Tuesday, March 17, 2009
Happy St. Patrick's Day!
St. Patrick's Day is traditionally a religious holiday in Ireland. The celebratory nature of the day was created by Irish immigrants to the United States as a way to retain their Irishness and ease the transition into American society.
The Irish immigrated to the United States beginning in Colonial times, but the largest wave came between 1820 and 1880, when almost 3.5 million Irish arrived, among them my ancestors from County Meath. These millions left their homeland for many reasons including poverty, famine, religious prejudice, and political subordination.
This circa 1910 postcard from the collections of the Museum's Curt Teich Postcard Archives is a terrific representation of Irish immigration to the United States and the bond between the two countries.

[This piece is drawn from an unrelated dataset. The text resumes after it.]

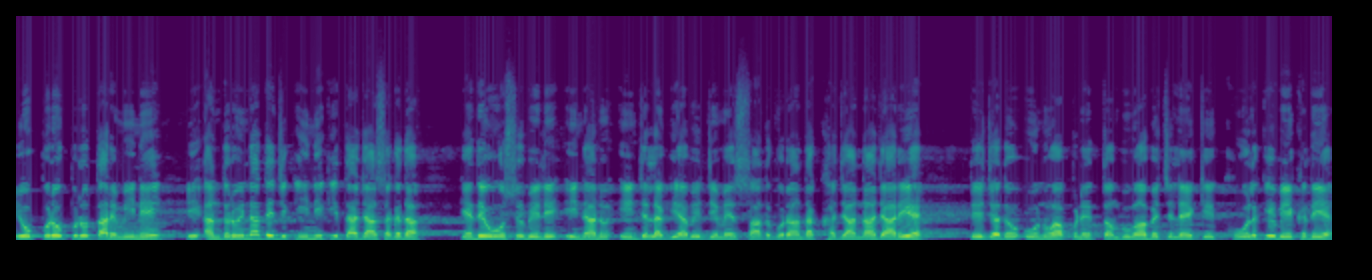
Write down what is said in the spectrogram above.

One of the great motivators for Irish coming to the Midwest was the Illinois-Michigan Canal. Built between 1836 and 1848, this 100-mile commercial waterway, linked Lake Michigan in Chicago to the Illinois River in Peru. The canal’s contractors relied heavily on recruiting Irish for the work force and advertised in newspapers in Dublin, Cork and Belfast. After working on the Canal and saving enough money, many Irish decided to settle in Illinois and bought land in Lake County.
Evidence of Irish settlement was reflected in area place names. "Ireland" was located east of the Des Plaines River in Libertyville and Vernon Townships. "Irish Hills" referred to the area of rolling hills around Hunt Club Road and Route 173 where a high percentage of Irish farmers settled. "Codfish Town" was a designation used for the Irish neighborhood near Washington Road in Lake Forest where, in the late 1800s, the smell of codfish cooking on Friday evenings wafted in the air. (For more on Lake County's Irish Place Names check out my post.)

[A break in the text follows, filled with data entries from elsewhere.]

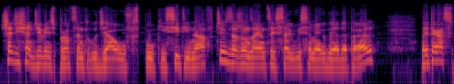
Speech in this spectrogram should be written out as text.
69% udziałów spółki CityNav, czyli zarządzającej serwisem jak dojadę.pl. No i teraz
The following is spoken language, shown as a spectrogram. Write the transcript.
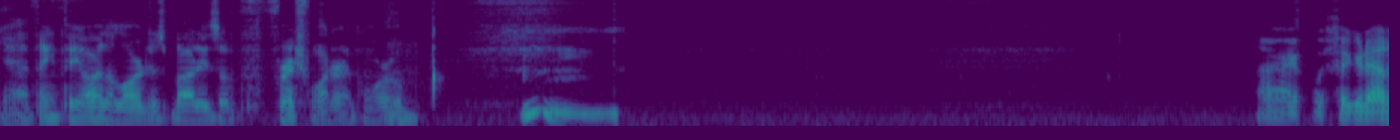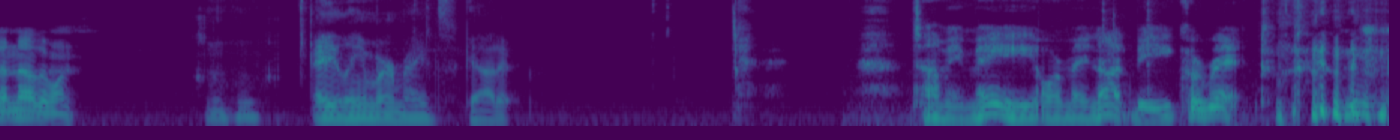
Yeah, I think they are the largest bodies of fresh water in the world. Hmm. All right, we figured out another one. hmm Alien mermaids, got it. Tommy may or may not be correct.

Shown in the photograph (above) is the Fuller family of Waukegan, welcoming their newly arrived Irish cousins in 1918.
Postcards reflected both positive and negative images of the Irish. This circa 1910 postcard proclaiming "Erin go Bragh" or "Ireland Forever" is illustrative of the positive.
Though the Irish immigrants were materialistically poor, they brought a rich cultural heritage with them. Cultural events such as the St. Patrick’s Day parade, first celebrated in Boston in 1737, were regarded by many Americans as evidence of the separateness of these new immigrants. But the Irish desire for self-expression through parades and the “wearing of the green” in their adopted country helped them to retain their heritage while embracing the freedom at the heart of being American.
In the last several years, the Irish-American secular celebration of St. Patrick’s Day has made its way back to Ireland. The national holiday honoring Ireland's patron saint is now marked by a multi-day festival of parades, concerts and fireworks.